- The degree to which individuals and communities have a sense of agency in decisions impacting their lives directly relates to their capacity to thrive. Recognizing those voices, along with consideration of “top-down” and “bottom-up” approaches to power execution and distribution, is crucial for anyone looking to understand and create system change. The arts can help to bridge these approaches, which can often occur in silos.
- Artistic practices can and do play a role in facilitating the participatory involvement, communication, and collaboration that is required in these broadening approaches to health and policy creation. Including aesthetic practices expands and/or changes narratives, integrates institutional and community exchange, connects thought to action, and creates spaces where new ideas and possibility can emerge.
Nicolle Bennett is an administrator, educator, and artist with over 10 years of experience building capacity with arts, health, and educational organizations and those they serve. She currently lives and works in New York, serving as program director for Feel the Music!, a New York City-based organization that connects teaching artists with hospitals, non-profits, and other community-based partners, and consulting with a variety of organizations to build technical and communicative capacity.
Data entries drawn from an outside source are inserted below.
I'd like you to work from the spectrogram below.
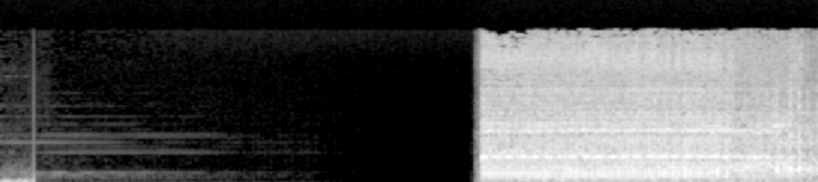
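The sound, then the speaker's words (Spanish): After a few seconds of silence, a dirt bike engine suddenly roars in, loud, with a steady, buzzing drone that holds through the end, as the bike is ridden fast through a large olive grove. “con una moto de cross, recorre velozmente un gran olivar.”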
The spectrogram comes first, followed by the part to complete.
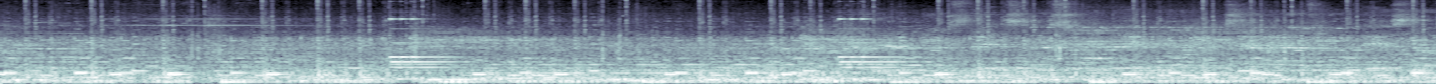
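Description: Slot machine sounds while the reels spin: a running pattern of short electronic notes, with a brighter chime about four seconds in and again after about eight and a half seconds, over casino background noise.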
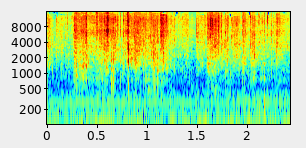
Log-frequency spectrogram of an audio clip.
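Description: Small plastic zip bags of diamond-painting drills crinkling and rustling in irregular little handling noises as they are picked up and shuffled around.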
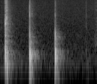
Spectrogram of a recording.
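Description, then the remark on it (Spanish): Three sharp knocks on the door of a small house in the forest, evenly spaced, each a short percussive thud with a quick decay, followed by silence. “Llega a la, a la casa y llama a la puerta”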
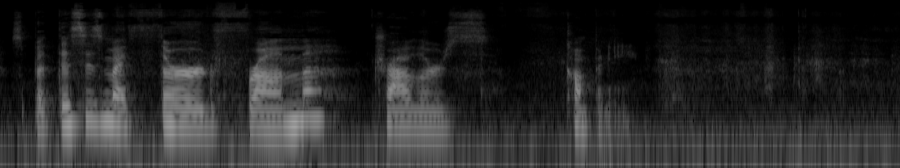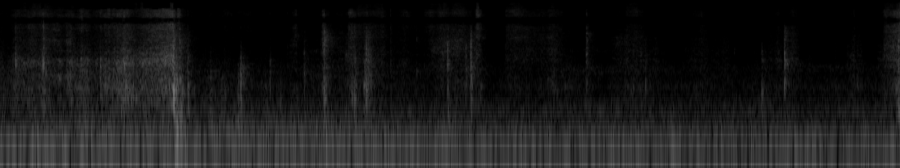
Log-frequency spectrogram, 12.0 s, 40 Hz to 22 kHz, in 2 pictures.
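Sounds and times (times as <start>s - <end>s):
paper packaging rustling: 4.3s - 12.0s.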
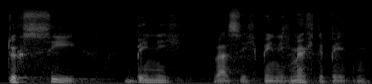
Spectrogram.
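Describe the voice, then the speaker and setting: A man preaching a sermon in an emphatic, rhetorical manner, setting out short phrases with pauses between them. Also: low-pitched, fairly even intonation, fairly bright tone, slight background noise. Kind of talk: sermon with dramatized paraphrase, closing in prayer. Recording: long hall reverb.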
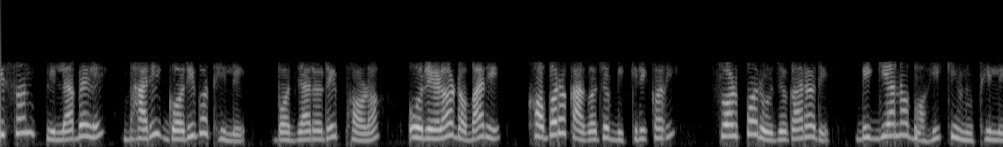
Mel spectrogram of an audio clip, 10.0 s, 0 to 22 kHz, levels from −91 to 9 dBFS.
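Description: Throughout the speech, the G.729 codec is plainly audible. The sound is band-limited with nothing above 4 kHz, and has the slightly rough, synthetic texture of speech rebuilt from a vocal tract filter, a pitch predictor and a few pulses per short frame, which fits an 8 kbit/s G.729A stream. Unlike plain low-pass filtering or a low sample rate, the damage is in the texture as well as the bandwidth.

At 6.61 to 6.67 s, just after "ରେଳଡବାରେ ଖବରକାଗଜ ବିକ୍ରି", comes VoIP packet loss concealed by the speech codec, and it happens again at 9.15 to 9.26 s. Each time about 30 ms of audio is missing, which fits a single lost packet. The decoder fills the gap by extending its last pitch and filter into a buzzy tone or coloured noise that fades. Because each frame builds on the one before, the weakened, distorted sound persists after the gap, so the disturbance lasts about 56 ms and 112 ms. That lingering recovery distinguishes it from a simple dropout or click.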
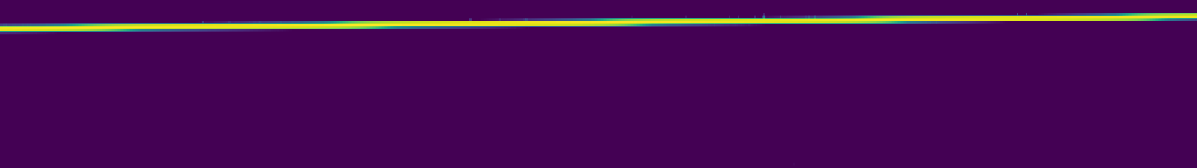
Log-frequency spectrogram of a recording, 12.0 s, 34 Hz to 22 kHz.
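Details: A thin, very high-pitched pure tone gliding slowly and steadily upward, part of a 20 Hz to 20,000 Hz hearing frequency sweep used for tinnitus pitch matching.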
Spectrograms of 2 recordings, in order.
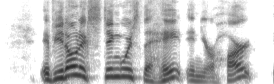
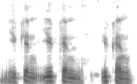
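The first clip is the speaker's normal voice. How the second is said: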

Contact her at firstname.lastname@example.org.
[Photo courtesy of International Coalition of Sites of Conscience]